# Brief
Go through the records below line by line. Count the lines with "levels" and give the count alone.
Start of The input
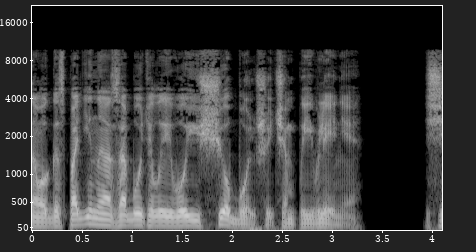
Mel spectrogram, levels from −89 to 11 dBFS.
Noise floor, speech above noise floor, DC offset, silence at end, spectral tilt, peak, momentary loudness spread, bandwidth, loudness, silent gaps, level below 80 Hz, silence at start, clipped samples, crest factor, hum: under -90 dBFS; over 73 dB; under 0.1%; 0 s; -4.5 dB/octave; -2 dBFS; 7 LU; 10 kHz; -17 LUFS; 3.34-3.91 s; -36 dBFS; 0 s; under 0.1%; 16 dB; none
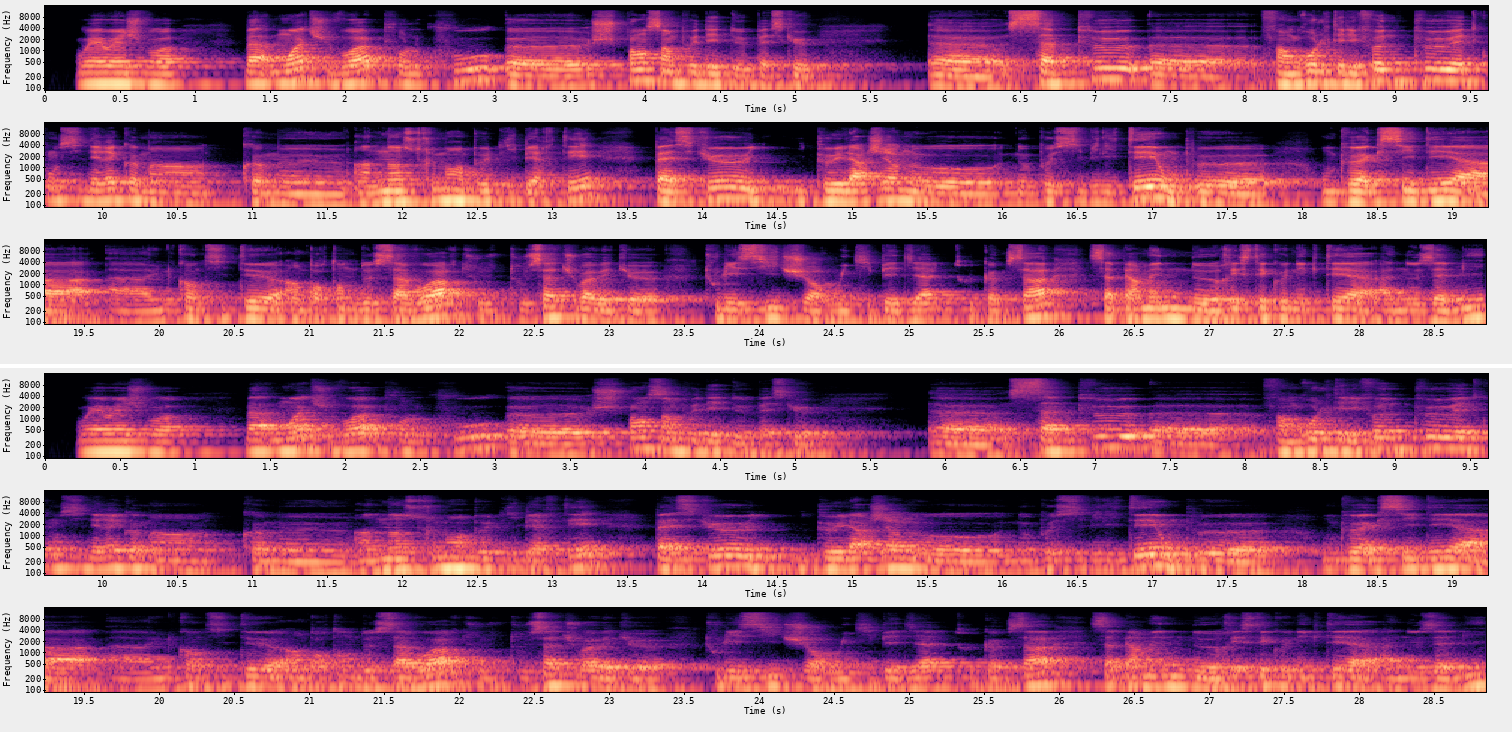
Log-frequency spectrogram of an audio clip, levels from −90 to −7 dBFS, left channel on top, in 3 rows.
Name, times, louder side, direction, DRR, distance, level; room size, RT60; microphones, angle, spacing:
voice 1, 0.2-0.9 1.3-5.2 5.9-28.8, left 2 dB, 90° left, 0.4 m, -22 dB
4.2 x 2.1 x 2.6 m
head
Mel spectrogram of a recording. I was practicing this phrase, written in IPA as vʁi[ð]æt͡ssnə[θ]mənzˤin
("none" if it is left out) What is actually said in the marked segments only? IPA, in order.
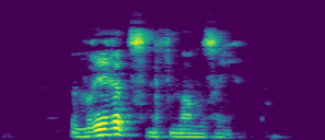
ʁ, θ

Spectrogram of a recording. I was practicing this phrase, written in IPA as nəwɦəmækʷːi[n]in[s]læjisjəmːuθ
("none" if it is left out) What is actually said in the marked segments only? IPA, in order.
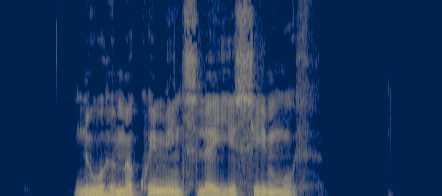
m, s

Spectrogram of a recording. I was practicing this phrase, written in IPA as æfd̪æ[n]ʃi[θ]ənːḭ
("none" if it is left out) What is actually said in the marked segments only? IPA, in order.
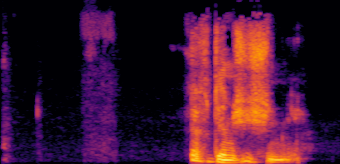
m, ʃ

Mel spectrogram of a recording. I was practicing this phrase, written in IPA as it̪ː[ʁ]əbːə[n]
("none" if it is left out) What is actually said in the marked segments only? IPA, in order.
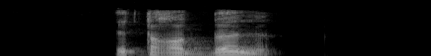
ʁ, n

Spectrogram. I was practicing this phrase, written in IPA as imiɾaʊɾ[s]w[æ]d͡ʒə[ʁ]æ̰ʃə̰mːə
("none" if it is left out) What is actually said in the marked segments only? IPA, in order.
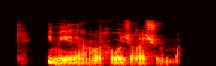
ħ, æ, ʁ

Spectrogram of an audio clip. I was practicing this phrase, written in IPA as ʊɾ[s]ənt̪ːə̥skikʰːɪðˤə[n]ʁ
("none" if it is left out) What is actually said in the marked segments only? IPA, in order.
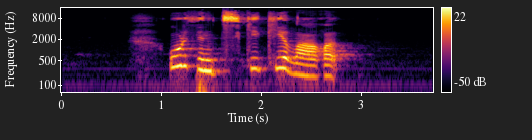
θ, none

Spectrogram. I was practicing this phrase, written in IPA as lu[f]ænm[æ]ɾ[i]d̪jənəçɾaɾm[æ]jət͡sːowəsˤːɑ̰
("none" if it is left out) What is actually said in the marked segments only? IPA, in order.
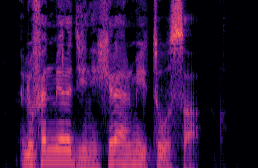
f, i, æ, i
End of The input
# Response
2